■ Given data
#####

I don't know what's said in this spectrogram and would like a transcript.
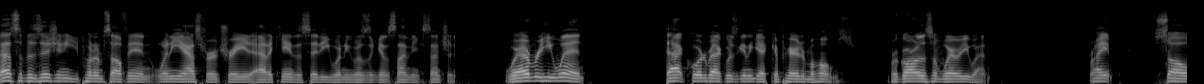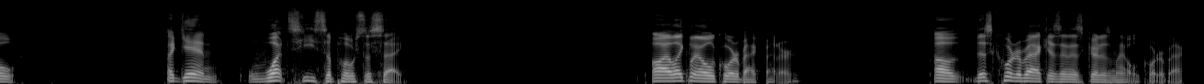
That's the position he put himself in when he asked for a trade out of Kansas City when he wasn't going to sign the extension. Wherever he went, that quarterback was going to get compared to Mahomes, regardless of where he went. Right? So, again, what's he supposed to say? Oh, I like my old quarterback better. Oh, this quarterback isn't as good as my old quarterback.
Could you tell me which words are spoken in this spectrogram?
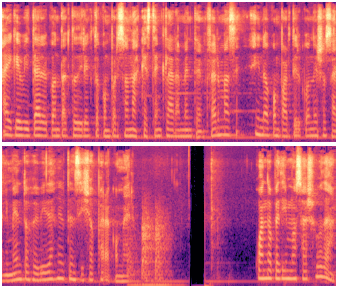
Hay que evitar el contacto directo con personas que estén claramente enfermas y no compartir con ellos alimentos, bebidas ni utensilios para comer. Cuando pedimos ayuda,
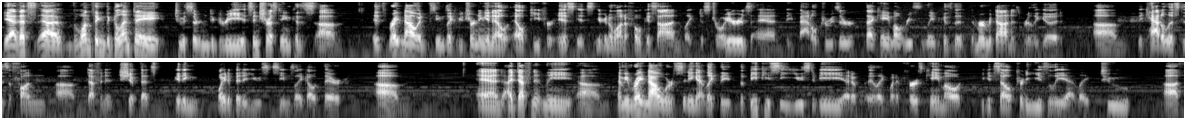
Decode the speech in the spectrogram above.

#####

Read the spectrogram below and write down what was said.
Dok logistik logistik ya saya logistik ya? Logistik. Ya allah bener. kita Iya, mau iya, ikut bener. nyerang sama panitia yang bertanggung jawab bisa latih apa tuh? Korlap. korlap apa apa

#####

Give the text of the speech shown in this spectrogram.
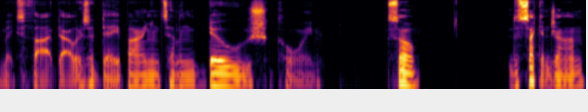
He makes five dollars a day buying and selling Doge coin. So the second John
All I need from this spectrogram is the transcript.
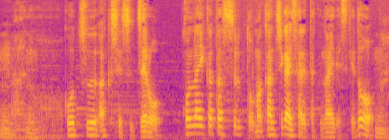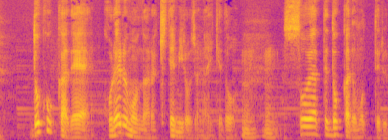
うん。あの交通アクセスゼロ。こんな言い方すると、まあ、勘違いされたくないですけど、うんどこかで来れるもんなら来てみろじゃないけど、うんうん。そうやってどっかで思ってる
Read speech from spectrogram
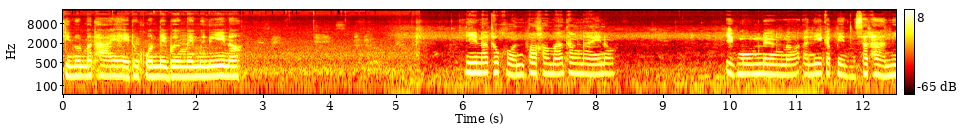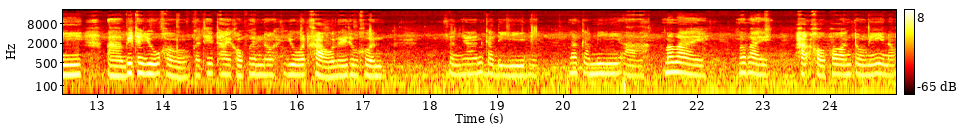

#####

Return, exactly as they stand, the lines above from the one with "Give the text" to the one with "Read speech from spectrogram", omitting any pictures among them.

■ Exercise solution
Give the text of the speech shown in this spectrogram.
He makes five dollars a day buying and selling Doge coin. So the second John
All I need from this spectrogram is the transcript.
うん。あの交通アクセスゼロ。こんな言い方すると、まあ、勘違いされたくないですけど、うんどこかで来れるもんなら来てみろじゃないけど、うんうん。そうやってどっかで思ってる
Read speech from spectrogram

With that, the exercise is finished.